EXERCISE DIRECTIONS =>
Every line of the material is to be returned verbatim. Pictures stay out.

(DATA EXCERPTS begins)

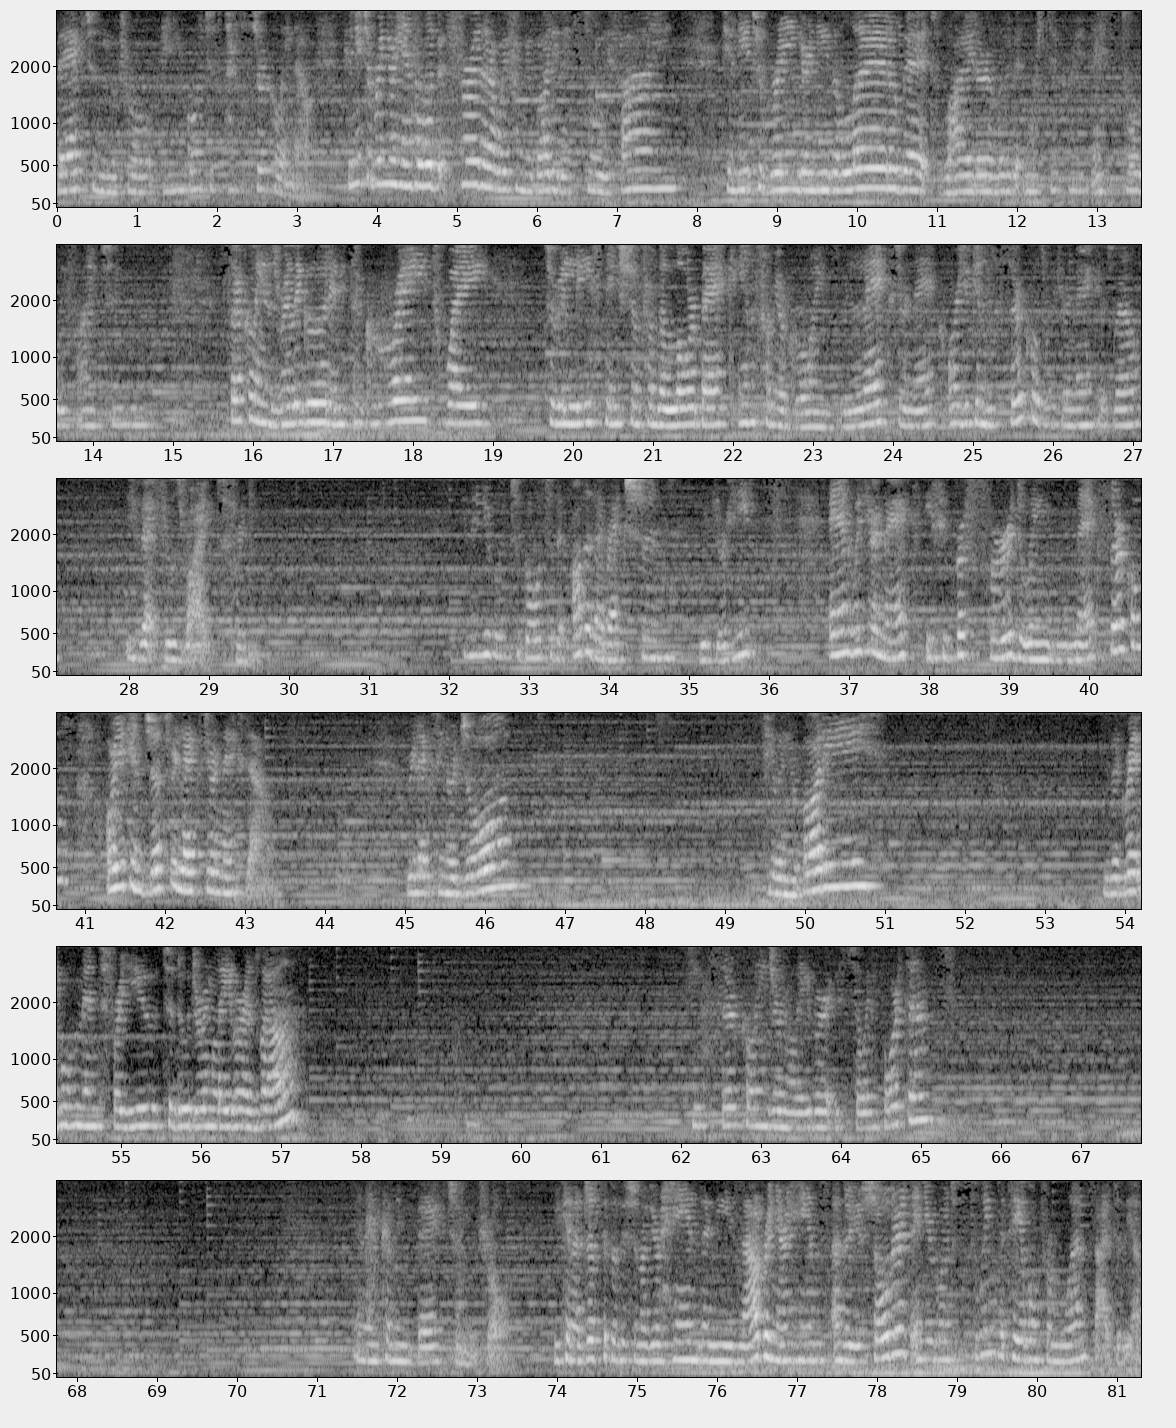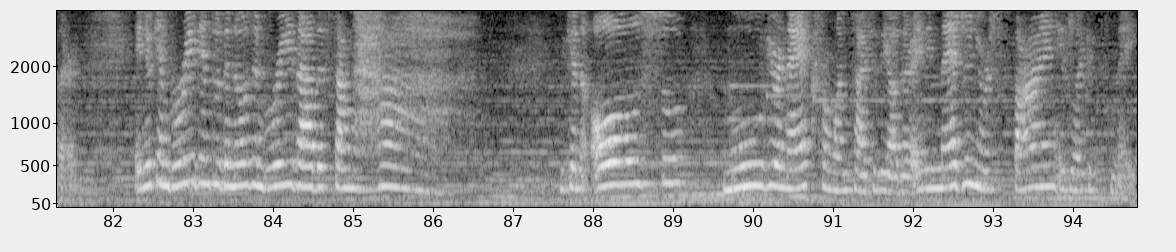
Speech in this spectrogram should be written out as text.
back to neutral and you're going to start circling now. If you need to bring your hands a little bit further away from your body, that's totally fine. If you need to bring your knees a little bit wider, a little bit more separated, that's totally fine too. Circling is really good and it's a great way to release tension from the lower back and from your groins. Relax your neck or you can do circles with your neck as well if that feels right for you. And then you're going to go to the other direction with your hips and with your neck if you prefer doing neck circles or you can just relax your neck down. Relaxing your jaw, feeling your body. This is a great movement for you to do during labor as well. Circling during labor is so important. And then coming back to neutral. You can adjust the position of your hands and knees now. Bring your hands under your shoulders and you're going to swing the tailbone from one side to the other. And you can breathe in through the nose and breathe out the sound. You can also Move your neck from one side to the other and imagine your spine is like a snake.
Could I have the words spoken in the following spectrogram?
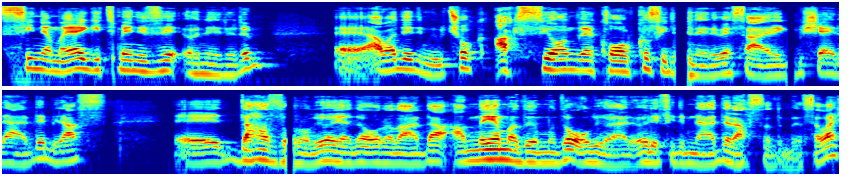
sinemaya gitmenizi öneririm. Ee, ama dediğim gibi çok aksiyon ve korku filmleri vesaire gibi şeylerde biraz e, daha zor oluyor ya da oralarda anlayamadığımı da oluyor yani öyle filmlerde rastladım ben savaş.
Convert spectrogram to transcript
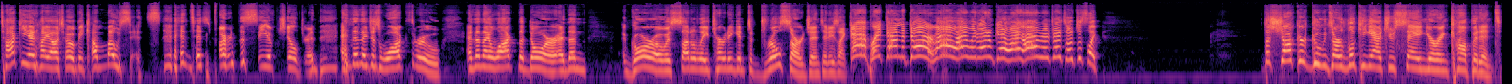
Taki and Hayato become Moses and just part the sea of children. And then they just walk through. And then they lock the door. And then Goro is suddenly turning into drill sergeant. And he's like, "Ah, break down the door! Oh, I would let him get away!" Oh, So I'm just like, the Shocker goons are looking at you saying you're incompetent.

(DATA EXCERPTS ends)

RESPONSE AREA =>
Speech in this spectrogram should be written out as text.
back to neutral and you're going to start circling now. If you need to bring your hands a little bit further away from your body, that's totally fine. If you need to bring your knees a little bit wider, a little bit more separated, that's totally fine too. Circling is really good and it's a great way to release tension from the lower back and from your groins. Relax your neck or you can do circles with your neck as well if that feels right for you. And then you're going to go to the other direction with your hips and with your neck if you prefer doing neck circles or you can just relax your neck down. Relaxing your jaw, feeling your body. This is a great movement for you to do during labor as well. Circling during labor is so important. And then coming back to neutral. You can adjust the position of your hands and knees now. Bring your hands under your shoulders and you're going to swing the tailbone from one side to the other. And you can breathe in through the nose and breathe out the sound. You can also Move your neck from one side to the other and imagine your spine is like a snake.
Could I have the words spoken in the following spectrogram?
sinemaya gitmenizi öneririm. Ee, ama dediğim gibi çok aksiyon ve korku filmleri vesaire gibi şeylerde biraz e, daha zor oluyor ya da oralarda anlayamadığımı da oluyor yani öyle filmlerde rastladım ben savaş.
Convert spectrogram to transcript
Taki and Hayato become Moses and just part the sea of children. And then they just walk through. And then they lock the door. And then Goro is suddenly turning into drill sergeant. And he's like, "Ah, break down the door! Oh, I would let him get away!" Oh, So I'm just like, the Shocker goons are looking at you saying you're incompetent.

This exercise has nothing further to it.